Robert Glasper and his band are performing at NYC’s Blue Note for a month’s residency. The guest performer for October 11-14 was Yasiin Bey, formerly known as Mos Def. For Saturday night’s performance, some of Yasiin’s lines were familiar. Some were not. His delivery, however, struck me as wholly original. He seemed to sculpt rhymes and rhythms in the air, where they lasted all night. He was emphatic and ecstatic, but more than that, he was intent and serious while creating art in real time. Yassin Bey has perfected his rapport with the energy of a spirit at large.
(An original, outside spirit filling one with artistic energy was once what inspired meant. But its overuse, often regarding not much, has led it into the awesome muck. Possibly, not too distant from Mark Zuckerberg’s empathy.)
During a pause, the young man next to me asked, was this hip-hop? He wondered, too, why change your name when Mos Def is such a great name? Mos Def is a great stage name, but it conveys none of real-life seriousness of an artist who dares to take his work seriously. Of course, all art depends on being playful. Many people play all their lives and are undeniably artistic. But taking the risky, sky-leap into serious art occurs to very few people, and even then, it demands nerve, commitment, and luck.
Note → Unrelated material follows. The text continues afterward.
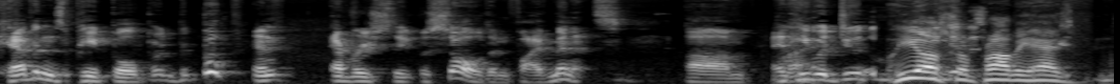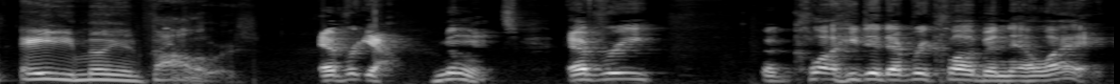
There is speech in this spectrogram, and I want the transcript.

At one point, he started “Ms. Fat Booty,” and Anderson.Paak joined him onstage. (A surprise–AP had been sitting in the row below me, among the “cheap seats.” The younger rapper, his voice higher, his intention pure fun, blended, perfectly with Yasiin’s lofty joy.
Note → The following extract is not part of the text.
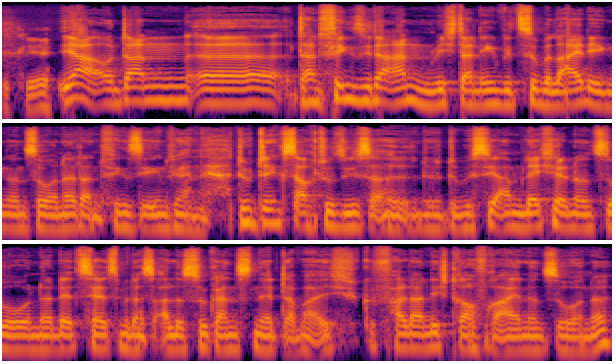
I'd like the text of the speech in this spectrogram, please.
Okay. Ja, und dann, äh, dann fing sie da an, mich dann irgendwie zu beleidigen und so. Ne? Dann fing sie irgendwie an, ja, du denkst auch, du siehst, äh, du, du bist hier am Lächeln und so. Und dann erzählst mir das alles so ganz nett, aber ich fall da nicht drauf rein und so. Ne?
The show ended with Yasiin’s ecstatic litany starting in contradiction, moving through repetition, in which a word or emphasis is altered in loop until what you hear is something like a koan, or no, original truths. (That’s what I thought, anyway.)
Yassin Bey’s raspy voice and supreme invocations offered everyone present the “Sun, Moon, and Stars.”